“The Spending Clause power, if wielded without concern for the federal balance, has the potential to obliterate distinctions between national and local spheres of interest and power by permitting the federal government to set policy in the most sensitive areas of traditional state concern,” Kennedy wrote in that 1999 dissent.
Another part of the joint dissent reflects a hypothetical question raised at the March oral argument in the case by Justice Alito.
“Suppose, for example, that Congress enacted legislation offering each State a grant equal to the State’s entire annual expenditures for primary and secondary education,” the joint opinion states. “Suppose also that this funding came with conditions governing such things as school curriculum, the hiring and tenure of teachers, the drawing of school districts, the length and hours of the school day, the school calendar, a dress code for students and rules for student discipline.”

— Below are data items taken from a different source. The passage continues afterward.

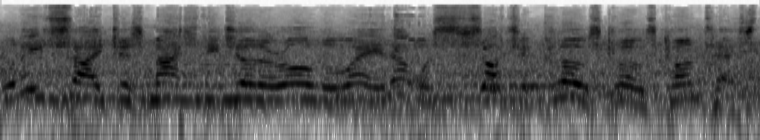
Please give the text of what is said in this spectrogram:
Well, each side just matched each other all the way. That was such a close, close contest.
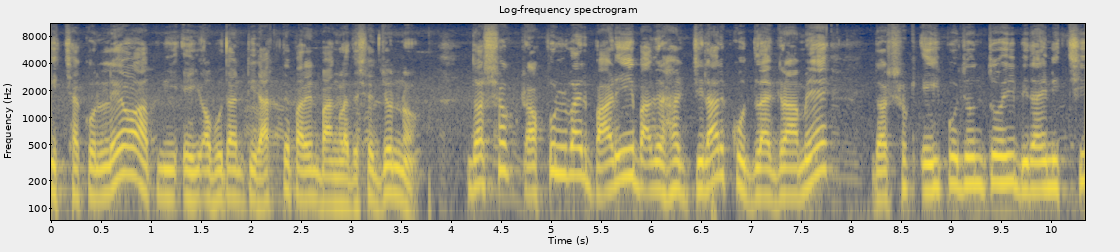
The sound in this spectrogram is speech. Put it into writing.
ইচ্ছা করলেও আপনি এই অবদানটি রাখতে পারেন বাংলাদেশের জন্য। দর্শক, রাফুল ভাইয়ের বাড়ি বাগেরহাট জেলার কুদলা গ্রামে। দর্শক, এই পর্যন্তই বিদায় নিচ্ছি।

The state could turn down the grant, the opinion suggests, but its residents would still have to pay federal taxes and an equivalent amount in state taxes. “If the state gave in to the federal law, the state and its subdivisions would surrender their traditional authority in the field of education,” the opinion says.
Having said that, Justices Scalia, Kennedy, Thomas, and Alito did note that Medicaid is by far the largest federal program of aid to the states, followed by federal aid for elementary and secondary education.
“The offer that the ACA makes to the states—go along with a dramatic expansion of Medicaid or potentially lose all federal Medicaid funding—is quite unlike anything that we have seen in a prior spending-power case,” the four justices said.
Ultimately, the four justices did not like Chief Justice Roberts’s solution to the constitutional problem of “rewriting the Medicaid expansion so as to allow states that reject it to retain their pre-existing Medicaid funds.”
Photo: Supporters celebrate the Supreme Court ruling upholding the Affordable Health Act in front of the U.S. Supreme Court in Washington, DC. (Alex Wong/Getty Images)
A version of this news article first appeared in The School Law Blog.